WHAT IS REQUIRED |
Pictures aside, repeat the whole listing word for word.

INFORMATION SHOWN |
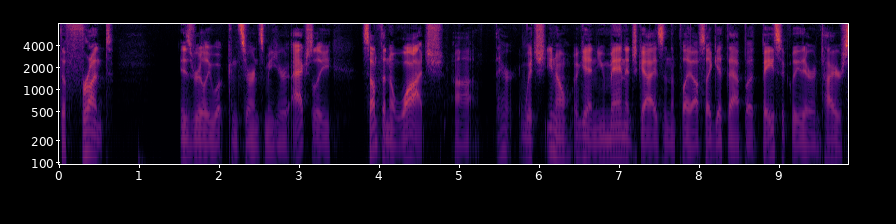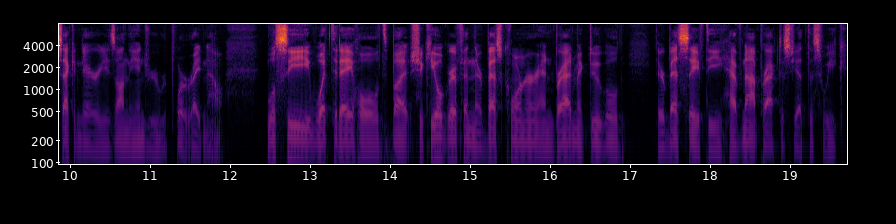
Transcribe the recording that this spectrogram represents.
the front is really what concerns me here. Actually, something to watch. Uh, there, which you know, again, you manage guys in the playoffs. I get that, but basically, their entire secondary is on the injury report right now. We'll see what today holds, but Shaquill Griffin, their best corner, and Brad McDougald, their best safety, have not practiced yet this week.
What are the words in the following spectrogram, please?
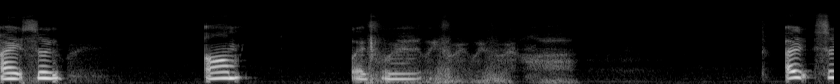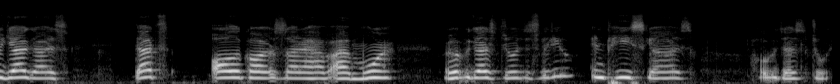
Alright, so, um, wait for it, wait for it, wait for it. Alright, so yeah, guys, that's all the cars that I have. I have more. I hope you guys enjoyed this video, and peace, guys. Hope you guys enjoy.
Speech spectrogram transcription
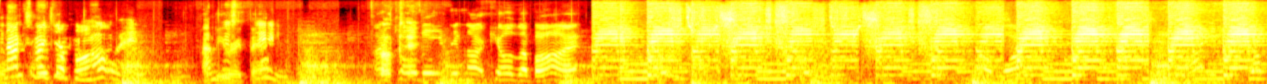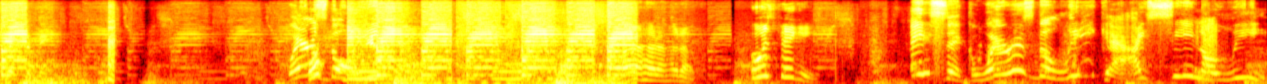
And I'm kill trying to promote anything. I'll I'm be just right back. saying. I Okay. totally did not kill the bot. Who's Piggy? Basic, where is the leak at? I see no leak.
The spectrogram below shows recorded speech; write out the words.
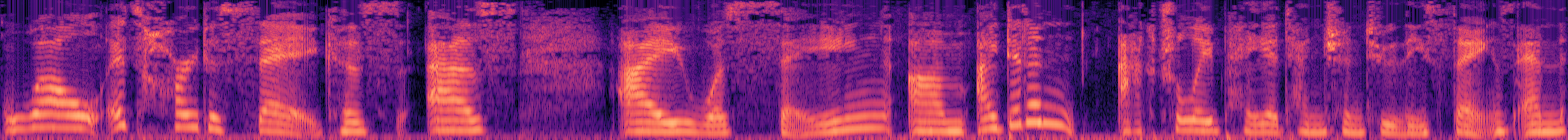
Well, it's hard to say because as I was saying, um, I didn't actually pay attention to these things, and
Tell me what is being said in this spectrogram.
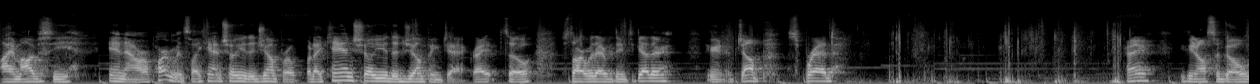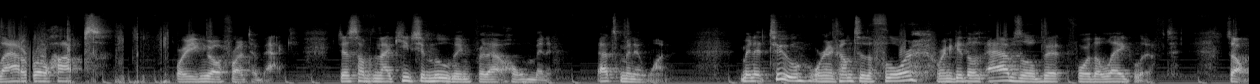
I'm obviously in our apartment, so I can't show you the jump rope, but I can show you the jumping jack, right? So start with everything together. You're gonna jump, spread. Okay, you can also go lateral hops, or you can go front to back. Just something that keeps you moving for that whole minute. That's minute one. Minute two, we're gonna come to the floor. We're gonna get those abs a little bit for the leg lift. So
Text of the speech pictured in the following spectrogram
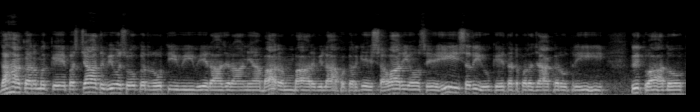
दाह कर्म के पश्चात विवश होकर रोती हुई वे राजरानियाँ बारंबार विलाप करके सवारियों से ही सरयू के तट पर जाकर उतरी। कृत्वादो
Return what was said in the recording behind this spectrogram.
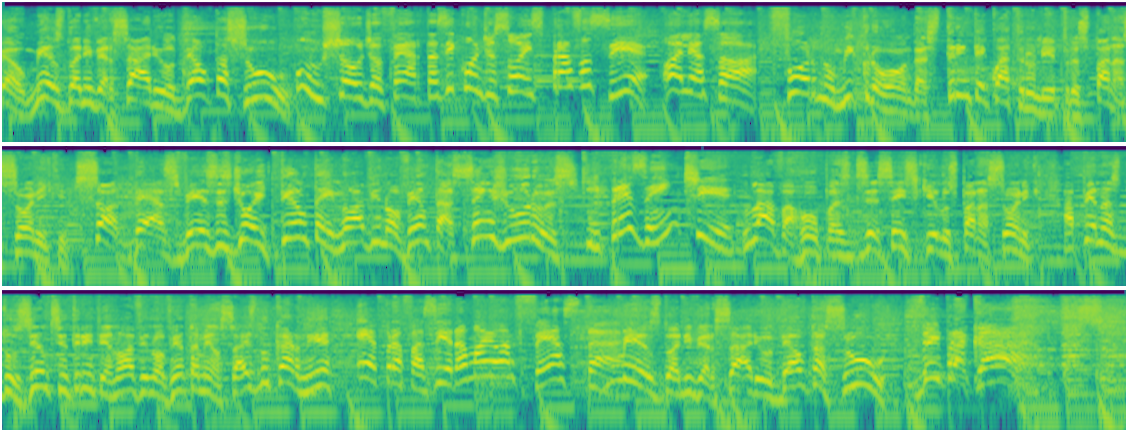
Julho é o mês do aniversário Delta Sul. Um show de ofertas e condições pra você. Olha só. Forno micro-ondas 34 litros Panasonic, só 10 vezes de 89,90 sem juros. Que presente! Lava roupas 16 quilos Panasonic, apenas 239,90 mensais no carnê. É pra fazer a maior festa. Mês do aniversário Delta Sul. Vem pra cá! Boa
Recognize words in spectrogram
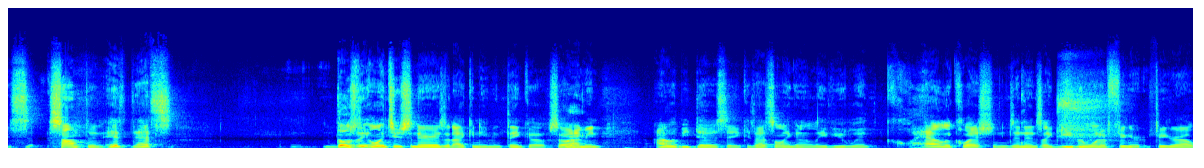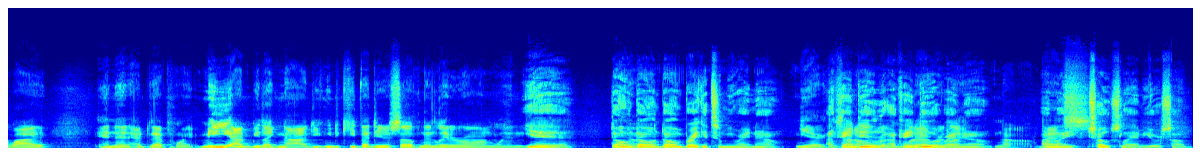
something. It that's those are the only two scenarios that I can even think of. So I mean, I would be devastated because that's only going to leave you with hella questions, and it's like, do you even want to figure figure out why? And then at that point, me, I'd be like, nah, you can keep that to yourself, and then later on, when Yeah. Don't know. don't don't break it to me right now. yeah, I can't don't deal- I can't do it right like, now. Nah, I might choke slam you or something.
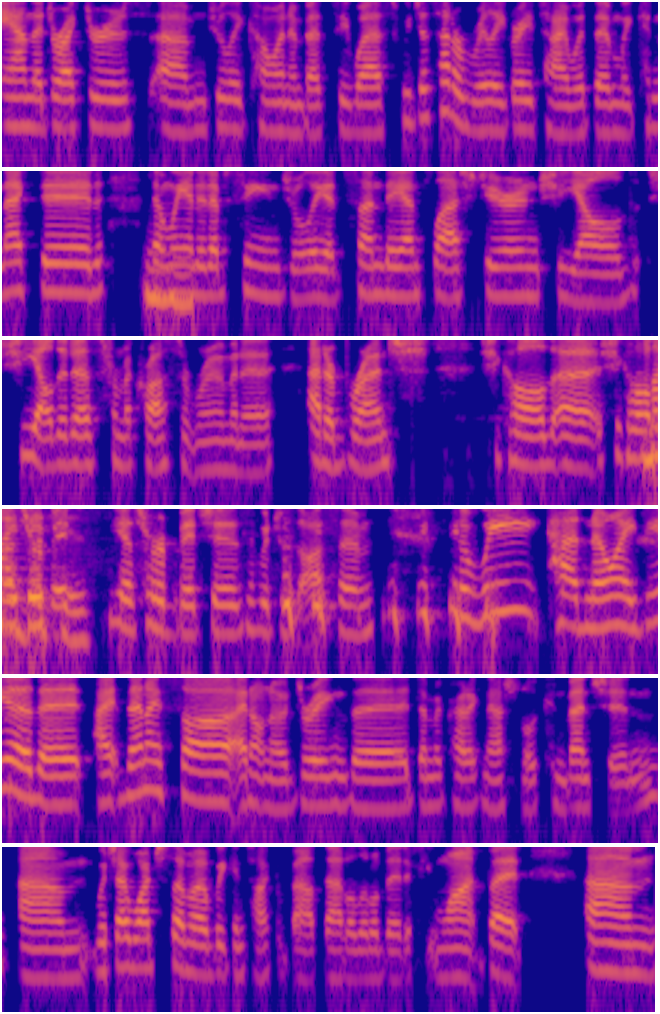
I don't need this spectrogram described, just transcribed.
And the directors, um, Julie Cohen and Betsy West, we just had a really great time with them. We connected. Mm-hmm. Then we mm-hmm. ended up seeing Julie at Sundance last year, and she yelled, she yelled at us from across the room at a at a brunch. She called, uh, she called My us bitches. Her, yes, her bitches, which was awesome. so we had no idea that. I then I saw, I don't know, during the Democratic National Convention, um, which I watched some of. We can talk about that a little bit if you want, but um,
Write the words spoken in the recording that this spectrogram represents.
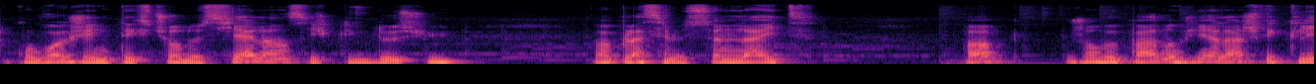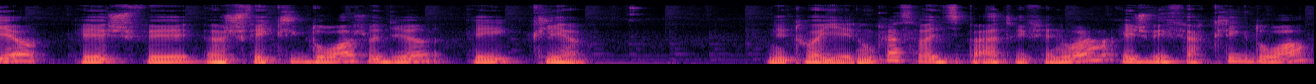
Donc on voit que j'ai une texture de ciel, hein. si je clique dessus, hop là c'est le sunlight, hop, j'en veux pas, donc je viens là, je fais clear, et je fais, euh, je fais clic droit, je veux dire, et clear. Nettoyer, donc là ça va disparaître, il fait noir, et je vais faire clic droit,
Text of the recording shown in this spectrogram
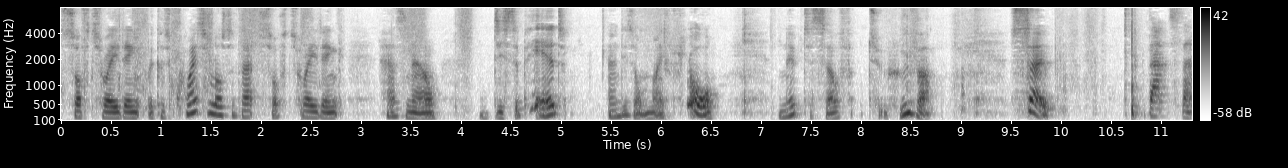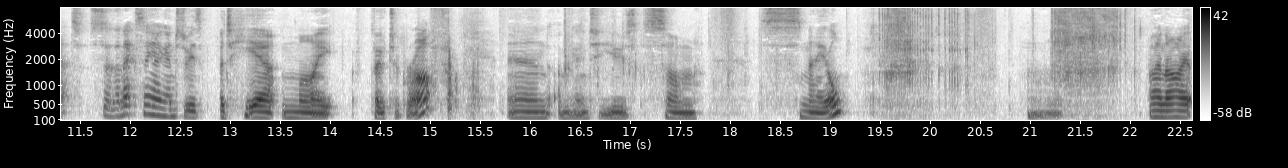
soft suede ink, because quite a lot of that soft suede ink has now disappeared and is on my floor. Note to self to hoover. So that's that. So the next thing I'm going to do is adhere my photograph and I'm going to use some snail. Mm. And I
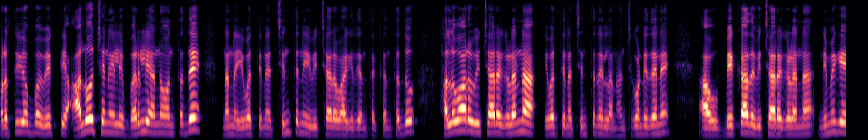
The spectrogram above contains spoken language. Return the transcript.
ಪ್ರತಿಯೊಬ್ಬ ವ್ಯಕ್ತಿಯ ಆಲೋಚನೆಯಲ್ಲಿ ಬರಲಿ ಅನ್ನುವಂಥದ್ದೇ ನನ್ನ ಇವತ್ತಿನ ಚಿಂತನೆ ವಿಚಾರವಾಗಿದೆ ಅಂತಕ್ಕಂಥದ್ದು. ಹಲವಾರು ವಿಚಾರಗಳನ್ನು ಇವತ್ತಿನ ಚಿಂತನೆಯಲ್ಲಿ ನಾನು ಹಂಚಿಕೊಂಡಿದ್ದೇನೆ. ಅವು ಬೇಕಾದ ವಿಚಾರಗಳನ್ನು ನಿಮಗೆ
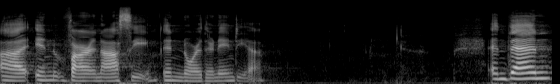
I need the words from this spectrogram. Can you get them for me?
uh, in Varanasi in northern India. And then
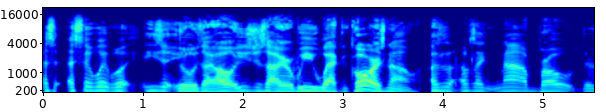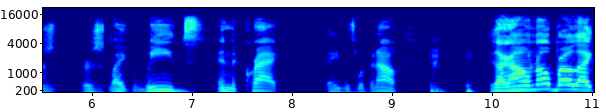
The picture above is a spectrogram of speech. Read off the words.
I said, I said, wait, what? He's he was like, oh, he's just out here weed whacking cars now. I was, I was like, nah, bro. There's there's like weeds in the crack that he was whipping out. He's like, I don't know, bro. Like,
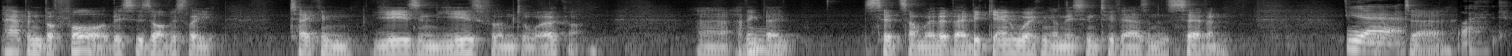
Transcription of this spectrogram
happened before? This is obviously taken years and years for them to work on. Uh, I think they said somewhere that they began working on this in 2007. yeah. But, uh, like,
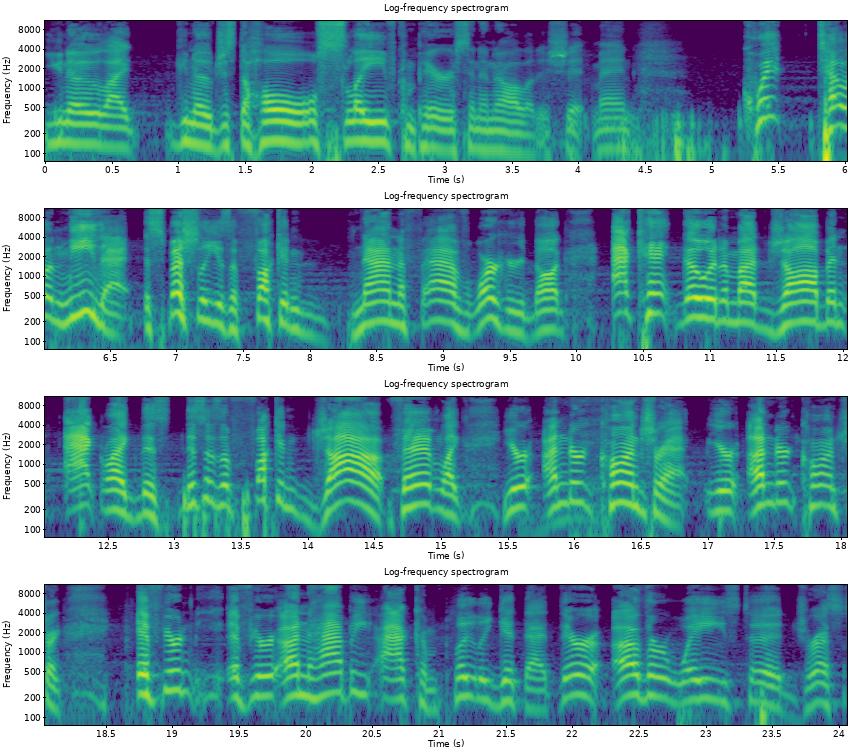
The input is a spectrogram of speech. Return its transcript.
you know, like you know, just the whole slave comparison and all of this shit, man. Quit telling me that, especially as a fucking nine to five worker, dog. I can't go into my job and act like this. This is a fucking job, fam. Like you're under contract. You're under contract. If you're if you're unhappy, I completely get that. There are other ways to address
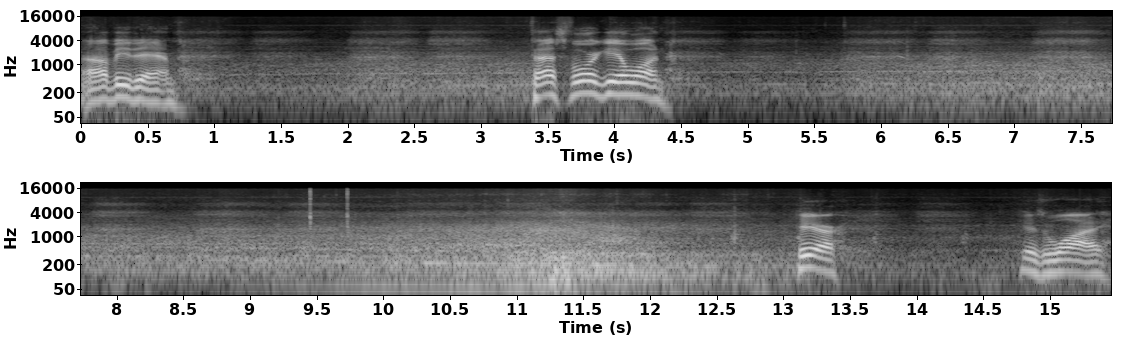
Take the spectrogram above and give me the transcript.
I'll be damned. Pass four, gear one. Here is why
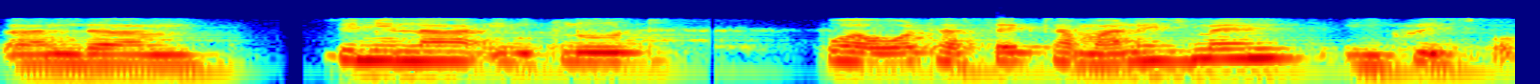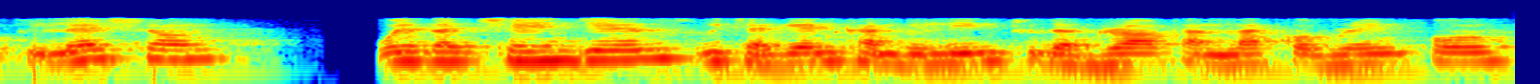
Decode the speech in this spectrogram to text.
and um, similar include poor water sector management, increased population, weather changes, which again can be linked to the drought and lack of rainfall,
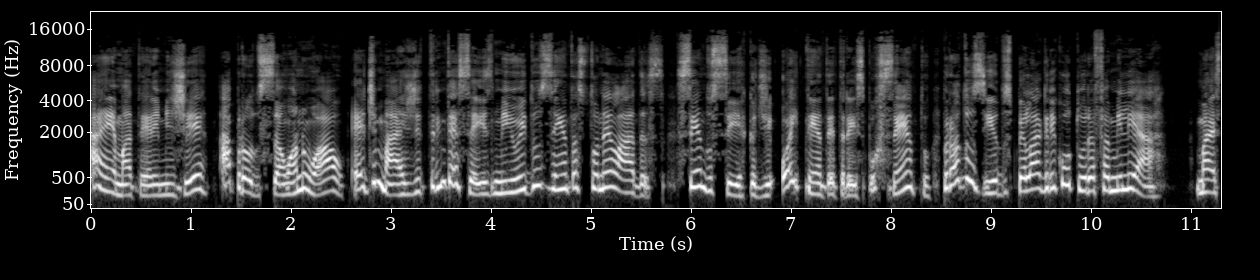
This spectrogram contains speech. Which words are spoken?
a Emater MG, a produção anual é de mais de 36.200 toneladas, sendo cerca de 83% produzidos pela agricultura familiar. Mas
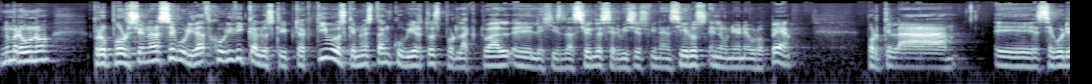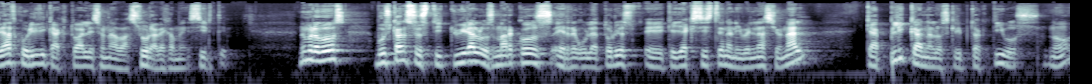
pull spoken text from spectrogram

RESULT OF THE EXERCISE |
Transcribe the recording that this spectrogram represents.
the front is really what concerns me here. Actually, something to watch. Uh, there, which you know, again, you manage guys in the playoffs. I get that, but basically, their entire secondary is on the injury report right now. We'll see what today holds, but Shaquill Griffin, their best corner, and Brad McDougald, their best safety, have not practiced yet this week.
What are the words in the following spectrogram, please?
Alright, so, um, wait for it, wait for it, wait for it. Alright, so yeah, guys, that's all the cars that I have. I have more. I hope you guys enjoyed this video, and peace, guys. Hope you guys enjoy.
Speech spectrogram transcription
And I'm kill trying to promote anything. I'll I'm be just right back. saying. I Okay. totally did not kill the bot. Who's Piggy? Basic, where is the leak at? I see no leak.
The spectrogram below shows recorded speech; write out the words.
Well, it's hard to say because as I was saying, um, I didn't actually pay attention to these things, and
Tell me what is being said in this spectrogram.
I'm obviously in our apartment, so I can't show you the jump rope, but I can show you the jumping jack, right? So start with everything together. You're gonna jump, spread. Okay, you can also go lateral hops, or you can go front to back. Just something that keeps you moving for that whole minute. That's minute one. Minute two, we're gonna come to the floor. We're gonna get those abs a little bit for the leg lift. So
Text of the speech pictured in the following spectrogram
दाह कर्म के पश्चात विवश होकर रोती हुई वे राजरानियाँ बारंबार विलाप करके सवारियों से ही सरयू के तट पर जाकर उतरी। कृत्वादो
Return what was said in the recording behind this spectrogram.
Julho é o mês do aniversário Delta Sul. Um show de ofertas e condições pra você. Olha só. Forno micro-ondas 34 litros Panasonic, só 10 vezes de 89,90 sem juros. Que presente! Lava roupas 16 quilos Panasonic, apenas 239,90 mensais no carnê. É pra fazer a maior festa. Mês do aniversário Delta Sul. Vem pra cá! Boa
Recognize words in spectrogram
something. It that's those are the only two scenarios that I can even think of. So I mean, I would be devastated because that's only going to leave you with hella questions, and it's like, do you even want to figure figure out why? And then at that point, me, I'd be like, nah, you can keep that to yourself, and then later on, when Yeah. Don't know. don't don't break it to me right now. yeah, I can't don't deal- I can't do it right like, now. Nah, I might choke slam you or something.
I don't need this spectrogram described, just transcribed.
And the directors, um, Julie Cohen and Betsy West, we just had a really great time with them. We connected. Mm-hmm. Then we mm-hmm. ended up seeing Julie at Sundance last year, and she yelled, she yelled at us from across the room at a at a brunch. She called, uh, she called My us bitches. Her, yes, her bitches, which was awesome. so we had no idea that. I then I saw, I don't know, during the Democratic National Convention, um, which I watched some of. We can talk about that a little bit if you want, but um,
Write the words spoken in the recording that this spectrogram represents.
Donc on voit que j'ai une texture de ciel, hein. si je clique dessus, hop là c'est le sunlight, hop, j'en veux pas, donc je viens là, je fais clear, et je fais, euh, je fais clic droit, je veux dire, et clear. Nettoyer, donc là ça va disparaître, il fait noir, et je vais faire clic droit,
Text of the recording shown in this spectrogram
soft suede ink, because quite a lot of that soft suede ink has now disappeared and is on my floor. Note to self to hoover. So that's that. So the next thing I'm going to do is adhere my photograph and I'm going to use some snail. Mm. And I
The spectrogram above contains spoken language. Return the transcript.
ಪ್ರತಿಯೊಬ್ಬ ವ್ಯಕ್ತಿಯ ಆಲೋಚನೆಯಲ್ಲಿ ಬರಲಿ ಅನ್ನುವಂಥದ್ದೇ ನನ್ನ ಇವತ್ತಿನ ಚಿಂತನೆ ವಿಚಾರವಾಗಿದೆ ಅಂತಕ್ಕಂಥದ್ದು. ಹಲವಾರು ವಿಚಾರಗಳನ್ನು ಇವತ್ತಿನ ಚಿಂತನೆಯಲ್ಲಿ ನಾನು ಹಂಚಿಕೊಂಡಿದ್ದೇನೆ. ಅವು ಬೇಕಾದ ವಿಚಾರಗಳನ್ನು ನಿಮಗೆ
I need the words from this spectrogram. Can you get them for me?
uh, in Varanasi in northern India. And then
The picture above is a spectrogram of speech. Read off the words.
I said, I said, wait, what? He's he was like, oh, he's just out here weed whacking cars now. I was, I was like, nah, bro. There's there's like weeds in the crack that he was whipping out. He's like, I don't know, bro. Like,
Transcription of this spectrogram
happened before? This is obviously taken years and years for them to work on. Uh, I think they said somewhere that they began working on this in 2007. yeah. But, uh, like,
The input is a spectrogram of speech. Return its transcript.
you know, like you know, just the whole slave comparison and all of this shit, man. Quit telling me that, especially as a fucking nine to five worker, dog. I can't go into my job and act like this. This is a fucking job, fam. Like you're under contract. You're under contract. If you're if you're unhappy, I completely get that. There are other ways to address
Take the spectrogram above and give me the transcript.
I'll be damned. Pass four, gear one. Here is why
Decode the speech in this spectrogram to text.
and um, similar include poor water sector management, increased population, weather changes, which again can be linked to the drought and lack of rainfall,
This spectrogram contains speech. Which words are spoken?
a Emater MG, a produção anual é de mais de 36.200 toneladas, sendo cerca de 83% produzidos pela agricultura familiar. Mas
pull spoken text from spectrogram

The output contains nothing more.